For a maximum effort serve, the speed of the racquet at the impact point will depend on the swingweight. A racquet with a higher swingweight and more power will swing more slowly than a racquet with lower swingweight with less power. The net result is that the gain or loss from power potential tends to cancel the loss or gain from swing speed. Maximum serve speed is thus similar for all racquets. In a groundstroke, the player can usually choose to swing at a speed that requires less than maximum effort. In that case, and for a given effort, racquet head speed will be lower if the player uses a racquet with a higher swingweight. However, the power potential of a high swingweight racquet more than makes up for the lower swing speed, with the result that a groundstroke can be struck at a slightly higher speed with a high swingweight racquet.
The effective mass of a racquet for an impact on the long axis of the racquet is given by the formula
(9) Me = M / (1 + Mb2 / Icm)
where M is the total racquet mass, b is the distance between the impact point and the centre of mass (i.e., the balance point) and Icm is the moment of inertia for rotation about an axis through the center of mass. The swingweight of a racquet is measured about a different rotation axis, 10 cm from the butt end of the handle, and is given by SW = Icm + Mh2 where h is the distance from the swingweight axis to the center of mass. The value of Me can be calculated for any racquet and any impact point. The result (in kg) is given very closely by the formula
(10) Me = SW / R2
where R = h + b is the distance (in cm) from the swingweight axis to the impact point, as shown in Fig. 7. A graph of Me vs SW is given in Fig. 8 for impact points at R = 30, 40 and 50 cm. In practice, most racquets have a swingweight between 250 and 400 kg.cm2.
Figure 7 — Definitions of b, h and R.
Figure 8 — Effective mass, Me, vs swingweight

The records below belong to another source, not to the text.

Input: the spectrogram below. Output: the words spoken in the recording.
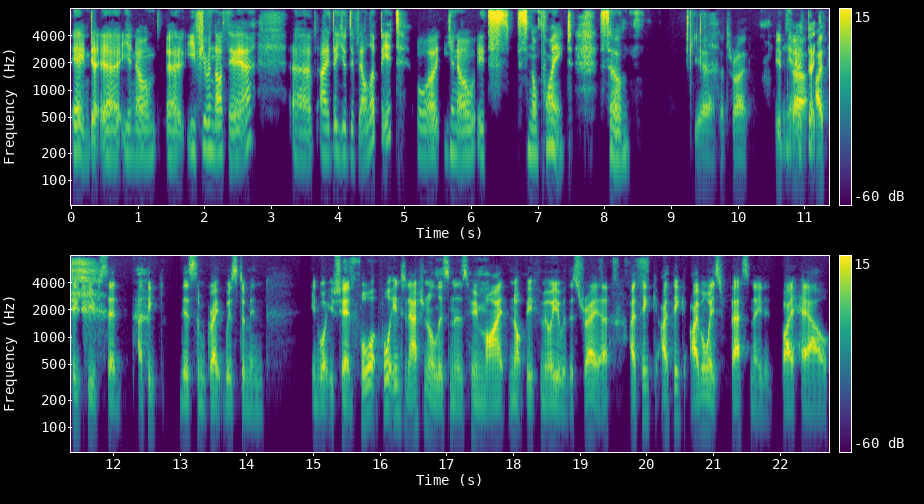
And, uh, you know, uh, if you're not there, uh, either you develop it or, you know, it's, it's no point. So, yeah, that's right. It's, yeah, uh, but, I think you've said, I think there's some great wisdom in, in what you shared for for international listeners who might not be familiar with Australia. I think I think I'm always fascinated by how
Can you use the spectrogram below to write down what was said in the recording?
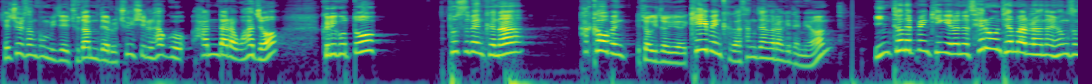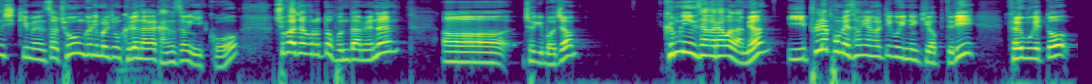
대출 상품 이제 주담대로 출시를 하고 한다라고 하죠. 그리고 또 토스뱅크나 카카오뱅 저기 저기 K뱅크가 상장을 하게 되면 인터넷 뱅킹이라는 새로운 테마를 하나 형성시키면서 좋은 그림을 좀 그려나갈 가능성이 있고 추가적으로 또 본다면은 어 저기 뭐죠 금리 인상을 하고 나면 이 플랫폼의 성향을 띠고 있는 기업들이 결국에 또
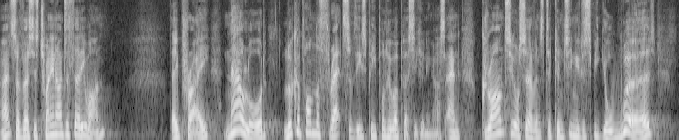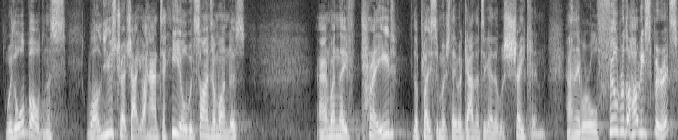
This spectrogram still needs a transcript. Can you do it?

A realistic calculation of the outgoing ball speed from a racquet requires an estimate of the energy that is lost in the ball and the racquet when the ball bounces. The energy lost in the strings is almost negligible by comparison since the strings are very elastic and return around 90% of their stored elastic energy to the ball. On the other hand, the rules of tennis insist that the ball must lose about 45% of its energy when it bounces on a hard surface, or about 20% of its energy when it bounces off the strings. Energy is lost in the racquet frame as a result of frame vibrations, but the energy loss is negligible for an impact in the middle of the strings since then the racquet doesn't vibrate. The total energy loss can be described by a quantity known as the coefficient of restitution, e, which would be 1.0 for a perfectly elastic collision. For an impact of a ball with the strings of a racquet, e is typically about 0.8 in the middle of the strings and decreases to about 0.5 near the racquet tip or throat. For a collision between the racquet and the ball, the outgoing ball speed for a serve is given by
(11) v = (1 + e)MeV /( Me + m)
which is the same as Eq. (1) when e = 1 and when Me is replaced by M. Equation (11) is slightly complicated because it combines both the coefficient of restitution, e, and the effective mass, Me into the expression for v. A simpler expression for v results if we let
(12) v = (1 + eA) V
where eA is called the apparent coefficient of restitution or the "power potential" at the given impact point. If we compare Eqs. (11) and (12), it can be shown that
(13) eA = (eMe - m) / (Me + m)
eA is easily measured since it is equal to the ratio of the rebound speed to the incident speed for a ball incident at right angles to a racquet that is initially at rest.